high level glycopeptide resistance in Enterococcus faecium husbandry. FEMS Microbiol Lett 1995; 125: 165-72. SIR We agree with Gerstein and Yusufthat there is a continuous relation between the risk of cardiovascular disease (CVD) and raised blood glucose concentration. We also feel that hyperinsulinaemia could be another risk factor for CVD. There is now ample evidence, both experimental and epidemiological,2 that insulin is a risk factor for coronary artery disease. Stout3 has proposed that mild hyperglycaemia inhibits endothelial cell activity, resulting in or potentiating an injury to the endothelial barrier. Insulin would then cause proliferation and migration of smooth muscle cells and would enhance the lipoprotein receptor activity through the injured endothelium. Individuals would have a higher insulin response before the onset of dysglycaemia, which could be a defence mechanism to prevent dysglycaemia. Initially individuals are hyperinsulinaemic, and when the increased insulin response reaches a threshold value (insulin resistance) dysglycaemia sets in. A continuous relation between risk of CVD and classic risk factors such as cholesterol, blood pressure, and glucose implies that there should not be any cutoff values for these variables, over which they are regarded as risk factors; levels may differ from individual to individual because of the presence or absence of other risk factors. Individuals should be assessed overall for the risk of CVD. Attention should be focused on lifestyle modification to achieve weight reduction, dietary change, and exercise to reduce morbidity and mortality from CVD in the general population.
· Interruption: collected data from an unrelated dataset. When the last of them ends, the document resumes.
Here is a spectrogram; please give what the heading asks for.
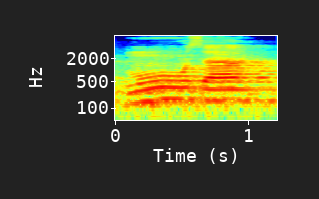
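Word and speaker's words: موسى: Mim dia ditommahkan, pengucapannya dengan kita monyongkan bibir. Ayo. Mi, mu. Wawu sukun sebelumnya dhamma ini bacaan mat. Bacaan mat. Kalau mat tentunya tadi itu perlu untuk kita panjangkan.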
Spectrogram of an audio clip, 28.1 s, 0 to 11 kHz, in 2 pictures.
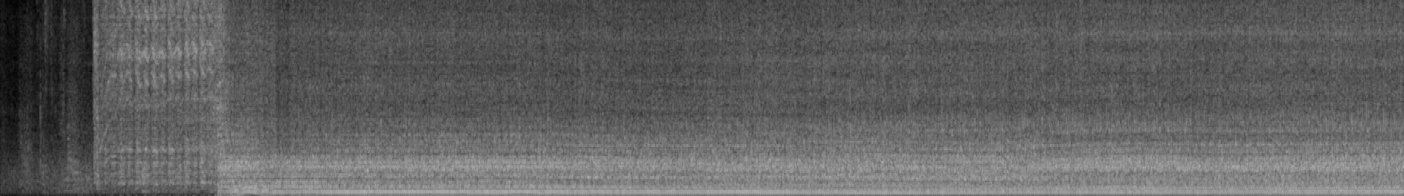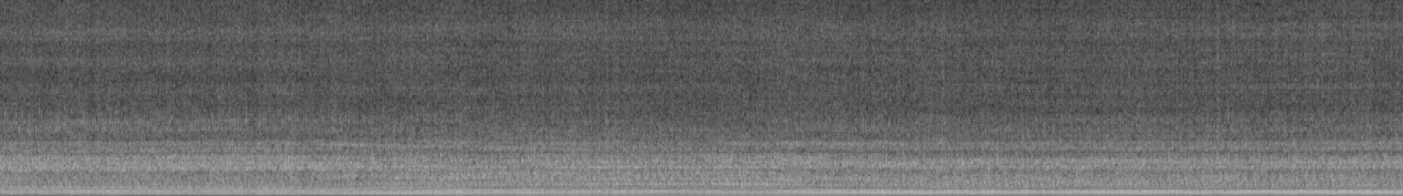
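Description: McLaren 675LT's twin-turbo V8 starting: the starter cranks for about a second, the engine catches with a brief flare of revs about two seconds in, then settles into a steady idle.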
Pankaj Malhotra, *Rajesh Kumar, Savita Kumari, M Meghachandra Singh Department
of Community and Internal Medicine, Postgraduate Institute of Medical Education and Research, Chandigarh 160 012, India
Gerstein HC, Yusuf S. Dysglycaemia and risk of cardiovascular disease. Lancet 1996; 347: 949-50. Morris AD, Petrie JR, Connell MC. Insulin and hypertension. J Hypertens 1994; 12: 633-42. Stout RW. The impact of insulin upon atherosclerosis. Horm Metab
Res 1994; 26: 125-28.
Newly recognised hantavirus in Siberian lemmings SIR-The list of known hantaviruses has increased since the of PCR to amplify viral genomic sequences from rodenttissue samples. Hantaviruses such as Sin Nombre from the USA’ and Tula from Europe2 were first seen as new genotypes and only later identified as unique serotypes. We report a newly detected hantavirus carried by lemmings, the most abundant mammal species in the arctic tundra.3 Siberian lemmings (Lemmus sibiricus) were collected during a Swedish-Russian Tundra Ecology Expedition in the summer of 1994 and kindly provided by Vadim Fedorov and Karl Fredga (University of Uppsala, Sweden). We screened liver samples of 61 animals from two localities on Taimyr Peninsula, Siberia. Six lemmings were found to contain hantavirus antigen by immunoblotting with rabbit antisera raised against recombinant nucleocapsid protein of Puumala virus. These results were consistent with earlier findings of hantavirus antigen in lemmings from arctic Siberia.4 Each positive sample was injected into Norwegian lemmings, Lemmus lemmus, a closely related species. Our laboratory colony originated from Finse, Norway, and has been maintained since 1994. The virus was successfully passaged in 4/6 laboratory lemmings as judged by the presence of antigen in lungs (4/6) and/or the development of antibodies (3/6). Lung tissues of antigen-positive lemmings were used for RNA isolation, reverse transcription, and nested PCR. Amplicons (354 base pairs in length) from the S(mall) genomic segment were prepared from two specimens and sequenced. Phylogenetic analyses of the virus-specific sequences, identical in both lemmings, indicated that they use